Finally arriving at the point in his speech where he addresses the report he's supposedly responding to, Brennan states that "we gave the effort our full support, providing an unprecedented amount of sensitive CIA documents to the [Senate] Committee and devoting considerable resources to help it with its review." Right, and, you know, spying on their computers, but why mention that ugly little detail? Claiming that the Committee's methods were "flawed," Brennan nonetheless says much of it is line with what the CIA itself has concluded, and that "[a]cknowledging our mistakes and absorbing the lessons of the past is fundamental to our ability to succeed in our mission and is one of the great strengths of our organization." Right. "Mistakes." The CIA doesn't commit crimes against humanity or act with utter disregard to human life, it just makes "mistakes" every once in a while.

The use of this euphemism becomes particularly comical right after, as Brennan tells us that "[i]n a limited number of cases, Agency officers used interrogation techniques that had not been authorized, were abhorrent, and rightly should be repudiated by all. And we fell short when it came to holding some officers accountable for their mistakes." Even when CIA officers take unauthorized and "abhorrent" actions, they're still just mistakes. This is like if the pope gave a speech about the "mistakes" some priests made when they were alone with little boys.

Brennan goes on, "It is vitally important to recognize, however, that the overwhelming majority of officers involved in the program carried out their responsibilities faithfully and in accordance with the legal and policy guidance they were provided. They did what they were asked to do in the service of our Nation...those officers’ actions should neither be criticized nor conflated with the actions of the few who did not follow the guidance issued." That's right, CIA officers are now beyond criticism as long as their following the agency's "guidance." Hey, who can blame ya when you're just following orders, after all?
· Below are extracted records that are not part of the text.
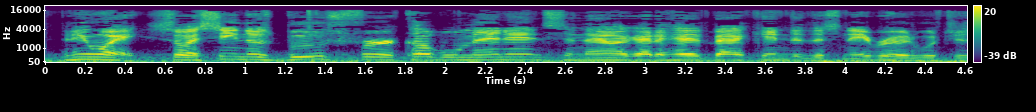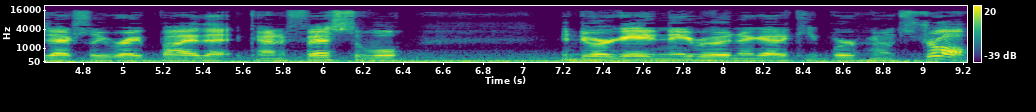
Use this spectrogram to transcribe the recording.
But anyway, so I seen those booths for a couple minutes, and now I got to head back into this neighborhood, which is actually right by that kind of festival, into our gated neighborhood, and I got to keep working on straw,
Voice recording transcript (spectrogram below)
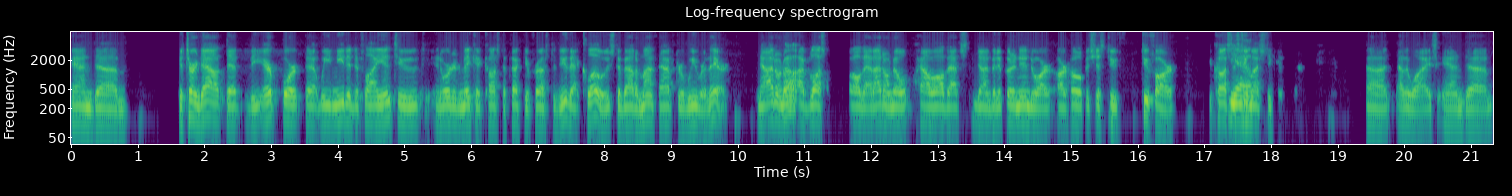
And um, it turned out that the airport that we needed to fly into in order to make it cost effective for us to do that closed about a month after we were there. Now, I don't know. I've lost all that. I don't know how all that's done, but it put an end to our, our hope. It's just too too far. It cost yeah. us too much to get uh, otherwise. And um,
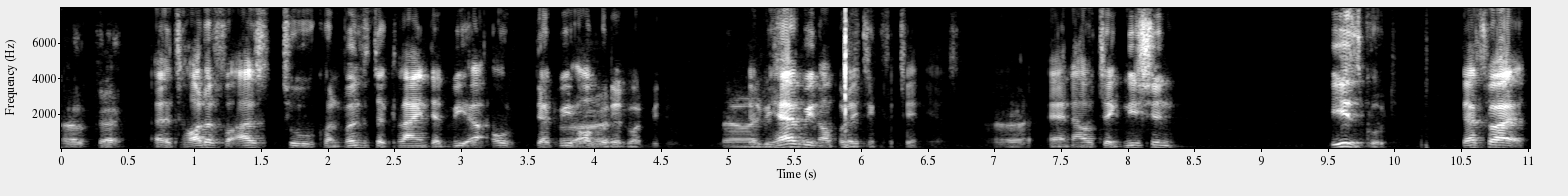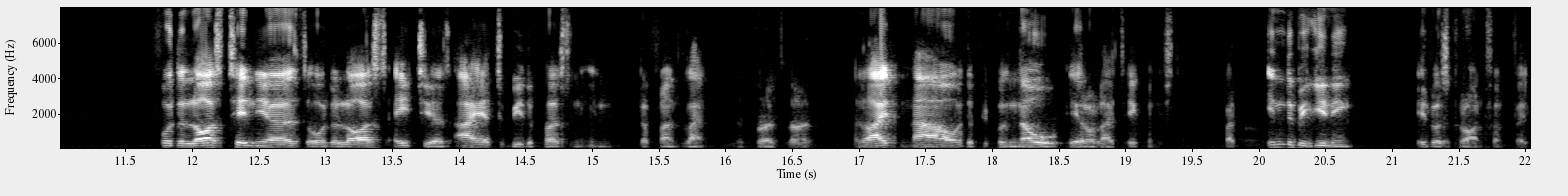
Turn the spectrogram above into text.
Okay. It's harder for us to convince the client that we are oh, that we are good at what we do, No, and we have been operating for ten years, All right. and our technician is good. That's why for the last 10 years or the last 8 years, I had to be the person in the front line. The front line. Right now, the people know Air-O-Lite air conditioning. But in the beginning, it was Grant van Wyk.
And, again, when "representations about the program that were used or approved by Agency officers were inaccurate, imprecise, or fell short of our tradecraft standards" that was just another instance of "mistakes" the CIA made--certainly not deliberately misleading the public, as the Senate report concluded the CIA had done. In any case, "[w]e have acknowledged such mistakes, and I have been firm in declaring that they were unacceptable for an Agency whose reputation and value to the policymaker rests on the precision of the language it uses every day in intelligence reporting and analysis." Right. The agency whose head refers to torture as "enhanced interrogation techniques" relies on precision of language.

"One of the most frustrating aspects of the Study," says Brennan, "is that it conveys a broader view of the CIA and its officers as untrustworthy." Yeah, geez, guys, how could you portray a secretive agency that recently spied on members of Congress and has supported numerous dictators and human rights violations as being untrustworthy? What's next--we'll be accusing the KKK of being racist?

After a few final paragraphs of sickeningly self-laudatory statements about the CIA ("Most CIA successes will never be known, as we are an intelligence service that carries out its mission without fanfare and without seeking praise." Riiiiiggght, that's why the agency is so unwillingly to talk about its "accomplishments."), Brennan's speech finally comes to a close. Never have I read a better example of the way in which public officials lie, distort the truth,  and cloak the most despicable policies with sophisticated language and euphemisms. As George Orwell himself put it, "Political designed to make lies sound truthful and murder respectable, and to give an appearance of solidity to pure wind." I'll close on that note, as I don't think any quote could better respond to this speech.

*NOTE: This post originally said "everyone American enough" where it was intended to say "every American old enough;" the first version was a typo.

No comments:

Post a Comment